There are two artists that deserve their own category in a list of my listening tastes. Jim O’Rourke is one of the most prolific experimental musicians imaginable, having worked with Wilco, Sonic Youth, Joanna Newsom, as well as making up half of my favourite post-rock band, Gastr Del Sol, and also finding time to create a handful of sublime pop albums for Drag City. His experimental work with Fennesz (It’s Hard for Me to Say I’m Sorry) and Fire! (Unreleased?) are some of the albums I often return to while writing. Oren Ambarchi has had a similar stellar, and similarly collaborative, career, and his solo albums make me cross-eyed with contentment. Selecting an Oren Ambarchi album means immediately shutting out the world and retreating to a comfortable, secluded place which I imagine to be rather like Roald Dahl’s writing hut. I’m picking ‘Remedios the Beauty’ from my favourite of Ambarchi’s albums, Grapes from the Estate. It’s 15 minutes long, but usually after the first couple of minutes I can barely hear it, like the hubbub of a café, except it’s a café filled with customers that hum happily instead of chatting.
I love jazz, but I listen to it only rarely as a background to writing – usually when I want a hit of adrenaline, and often at the editing stage when my motivation may be flagging. Charles Mingus’ Ah Um hits the spot, as does Thelonious Monk’s Monk’s Music and Sun Ra’s Sleeping Beauty. The one I’ve been returning to most recently while editing my most recent novel is Duke Ellington’s Money Jungle, so that’s my next pick.
Sometimes intensity is what’s required as a background. I rarely write action scenes – possibly a failing of mine – and so when I do, I really need to gear up. Splazsh by Actress works fantastically well, as does the space-techno STRGTHS by SHXCXCHCXSH. For now, I’ll pick an incredible, disorienting live recording from Throbbing Gristle and Factory Floor supergroup, Carter Tutti Void, included on Transverse.
I know that soundtrack albums are often popular with writers, but I find that anything that specifically recalls a film I like is problematic – I wouldn’t want to unconsciously adopt things half-remembered from a favourite film.
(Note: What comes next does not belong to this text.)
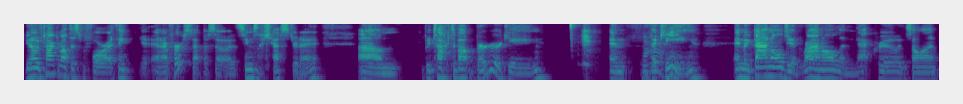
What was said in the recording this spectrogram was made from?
You know, we've talked about this before. I think in our first episode, it seems like yesterday, um, we talked about Burger King and the King and McDonald's. You had Ronald and that crew and so on.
Soundtracks that are more tonal than melodic work fine: Geoff Barrow and Ben Salisbury’s score to Annihilation being a case in point, or the contextless drones of Dean Hurley’s soundscapes for Twin Peaks: The Return, released as Anthology Resource Vol. 1: △△. This will sound obtuse, but I like listening to scores of films I haven’t seen. I’m planning a novel right now, and the laborious process of creating a synopsis has been soundtracked by Ennio Morricone’s score to Senza Sapere Niente Di Lei, a film about which I know literally nothing. It’s my bonus pick.